Collected data =
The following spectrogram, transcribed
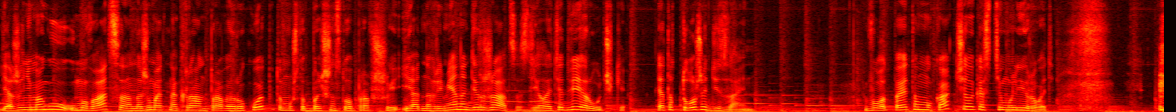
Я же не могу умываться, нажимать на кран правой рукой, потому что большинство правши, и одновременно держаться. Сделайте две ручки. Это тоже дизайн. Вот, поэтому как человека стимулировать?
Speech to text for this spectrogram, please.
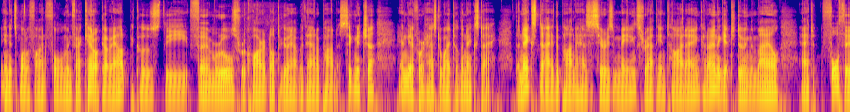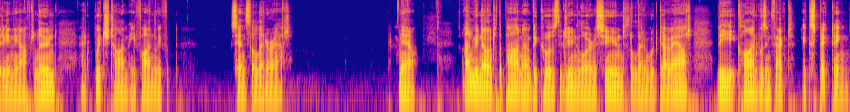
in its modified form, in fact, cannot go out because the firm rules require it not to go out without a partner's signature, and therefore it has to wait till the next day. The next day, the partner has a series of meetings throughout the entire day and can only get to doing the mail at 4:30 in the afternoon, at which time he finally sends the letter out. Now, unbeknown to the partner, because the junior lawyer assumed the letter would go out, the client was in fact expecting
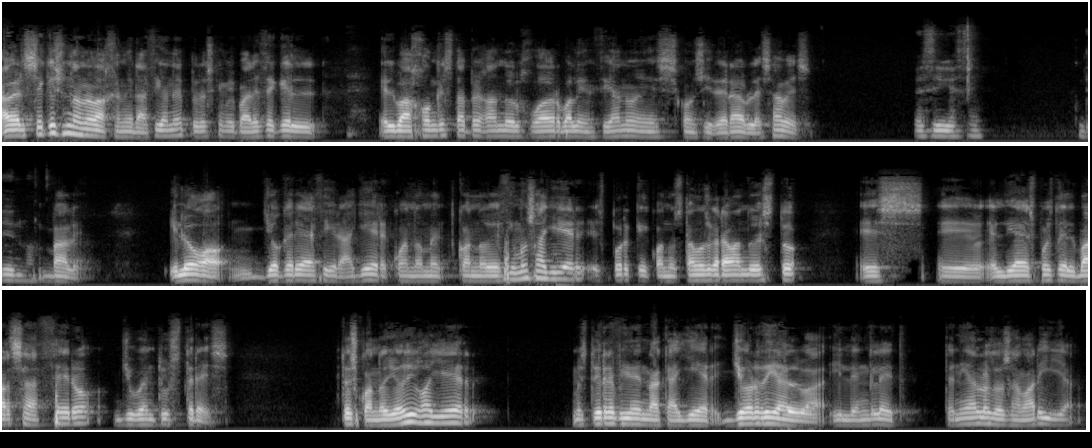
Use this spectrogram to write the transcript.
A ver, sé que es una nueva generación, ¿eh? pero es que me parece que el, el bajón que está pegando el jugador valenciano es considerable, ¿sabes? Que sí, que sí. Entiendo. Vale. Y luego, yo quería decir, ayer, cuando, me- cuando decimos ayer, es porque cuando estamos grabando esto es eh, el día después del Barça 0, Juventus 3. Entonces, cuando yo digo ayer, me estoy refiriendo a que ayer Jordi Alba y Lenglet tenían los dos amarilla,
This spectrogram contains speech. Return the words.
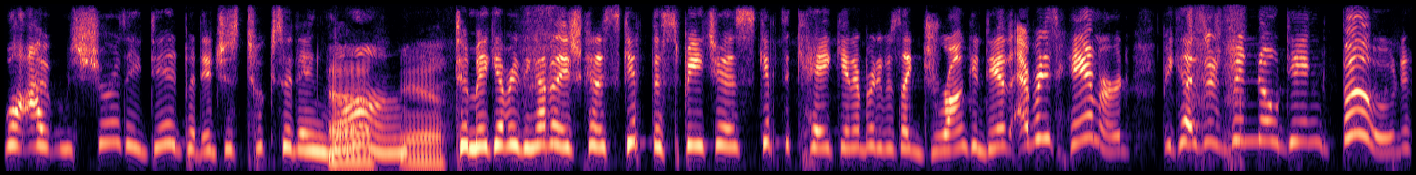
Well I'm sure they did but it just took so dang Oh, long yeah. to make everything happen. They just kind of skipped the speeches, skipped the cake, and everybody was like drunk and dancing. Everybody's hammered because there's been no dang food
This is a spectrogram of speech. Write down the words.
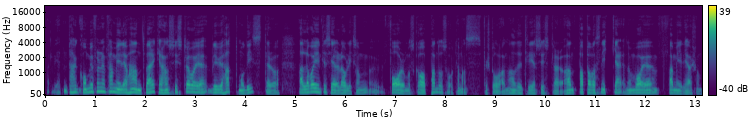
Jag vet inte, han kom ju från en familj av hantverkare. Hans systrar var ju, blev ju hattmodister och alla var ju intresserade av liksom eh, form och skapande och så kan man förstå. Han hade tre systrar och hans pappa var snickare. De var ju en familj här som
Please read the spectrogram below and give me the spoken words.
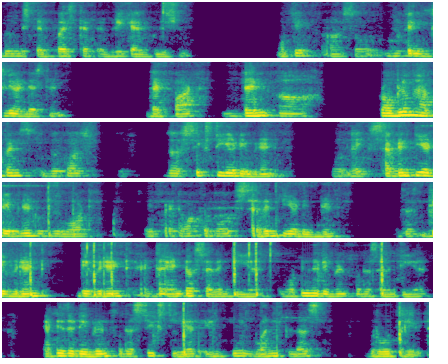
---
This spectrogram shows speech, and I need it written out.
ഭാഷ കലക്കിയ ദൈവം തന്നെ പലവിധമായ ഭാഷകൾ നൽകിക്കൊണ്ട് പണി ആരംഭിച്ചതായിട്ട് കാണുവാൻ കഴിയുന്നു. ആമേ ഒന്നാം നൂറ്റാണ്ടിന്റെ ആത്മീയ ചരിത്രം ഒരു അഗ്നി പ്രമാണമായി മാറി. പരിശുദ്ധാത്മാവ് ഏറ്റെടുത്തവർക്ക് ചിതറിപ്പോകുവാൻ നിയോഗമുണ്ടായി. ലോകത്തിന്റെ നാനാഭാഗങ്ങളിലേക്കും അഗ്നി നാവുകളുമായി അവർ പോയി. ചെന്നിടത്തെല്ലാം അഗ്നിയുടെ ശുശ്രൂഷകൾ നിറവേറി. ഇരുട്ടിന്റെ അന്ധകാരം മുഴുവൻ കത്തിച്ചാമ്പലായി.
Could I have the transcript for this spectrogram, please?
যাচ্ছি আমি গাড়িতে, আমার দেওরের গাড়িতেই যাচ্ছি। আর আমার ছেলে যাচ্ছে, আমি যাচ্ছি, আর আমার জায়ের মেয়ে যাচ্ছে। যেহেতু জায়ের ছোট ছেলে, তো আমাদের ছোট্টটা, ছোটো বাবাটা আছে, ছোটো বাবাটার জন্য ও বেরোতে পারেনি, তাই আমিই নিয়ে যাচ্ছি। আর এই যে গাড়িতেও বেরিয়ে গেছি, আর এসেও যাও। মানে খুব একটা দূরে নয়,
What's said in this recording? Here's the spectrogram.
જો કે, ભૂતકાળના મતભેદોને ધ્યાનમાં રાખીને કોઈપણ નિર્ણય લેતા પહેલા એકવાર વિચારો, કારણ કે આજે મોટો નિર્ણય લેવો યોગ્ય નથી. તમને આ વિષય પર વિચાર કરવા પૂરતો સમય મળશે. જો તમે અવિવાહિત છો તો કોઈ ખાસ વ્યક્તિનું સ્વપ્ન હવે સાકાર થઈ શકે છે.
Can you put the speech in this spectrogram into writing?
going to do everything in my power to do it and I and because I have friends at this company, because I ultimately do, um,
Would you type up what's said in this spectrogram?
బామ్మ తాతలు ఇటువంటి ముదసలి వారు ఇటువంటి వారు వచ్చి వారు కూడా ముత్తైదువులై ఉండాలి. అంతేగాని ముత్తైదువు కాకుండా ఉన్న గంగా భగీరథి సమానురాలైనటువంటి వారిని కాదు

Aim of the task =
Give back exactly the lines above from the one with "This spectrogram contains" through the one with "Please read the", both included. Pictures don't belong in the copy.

Task answer =
This spectrogram contains speech. Return the words.
Well I'm sure they did but it just took so dang Oh, long yeah. to make everything happen. They just kind of skipped the speeches, skipped the cake, and everybody was like drunk and dancing. Everybody's hammered because there's been no dang food
This is a spectrogram of speech. Write down the words.
Jag vet inte, han kom ju från en familj av hantverkare. Hans systrar var ju, blev ju hattmodister och alla var ju intresserade av liksom eh, form och skapande och så kan man förstå. Han hade tre systrar och hans pappa var snickare. De var ju en familj här som
Please read the spectrogram below and give me the spoken words.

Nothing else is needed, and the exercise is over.